Collectively known as marsupials, this superorder is divided into seven distinct orders; Didelphimorphia, Paucituberculata, Microbiotheria, Dasyuromorphia, Peramelemorphia, Notoryctemorphia, and Diprotodontia. Marsupials are pouch-bearing mammals who give birth to underdeveloped offspring. These offspring complete their development within the mother’s pouch. There is great diversity within this order. Forms range from the carnivorous Tasmanian wolf to the herbivorous red kangaroo.
Kangaroos, Wallabies & Possums
There are approximately 120 species found in the order Diprotodontia. Diprodonts are some of the best known marsupials including the kangaroos, wallabies, and possums, to name a few. These pouched mammals used to be lumped with all other pouched mammals into the superorder Marsupialia. Diprotodonts are native to Australia and a few minor areas of Asia.
Tasmanian Devil, Tasmanian Tiger, Numbat, etc.

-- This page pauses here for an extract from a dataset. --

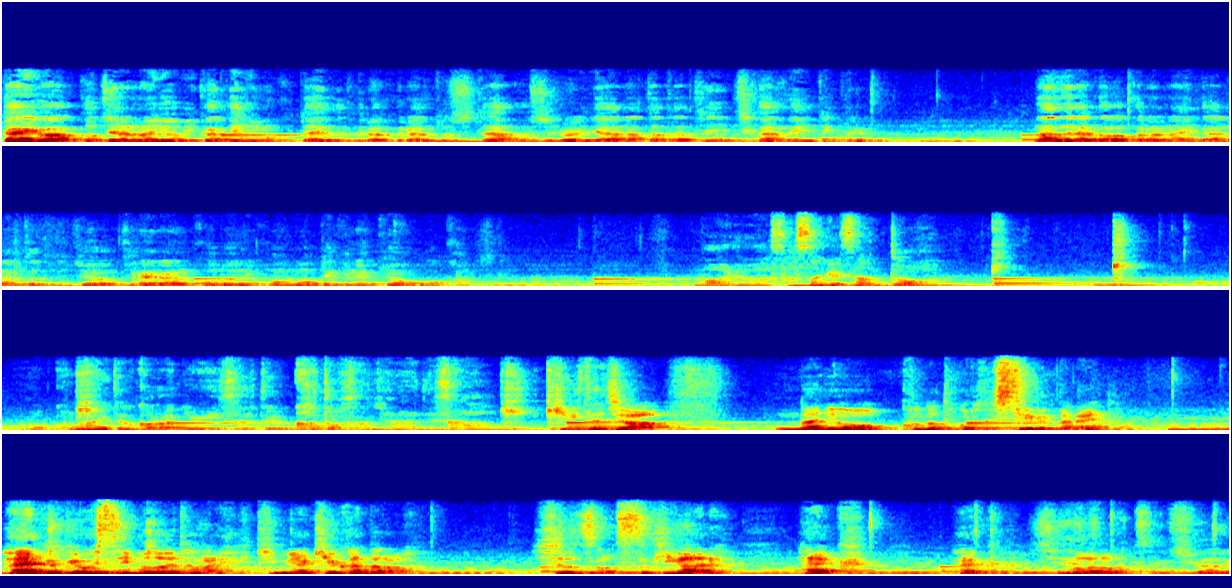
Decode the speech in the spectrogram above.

There are approximately 70 species found in the Order Dasyuridae. These mouse to dog-sized marsupials include dunnarts, quolls, the Tasmanian devil, the numbat and the recently extinct Tasmanian tiger. Dasyuromorphs are thought to be the evolutionary ancestors from which all other Australian families arose.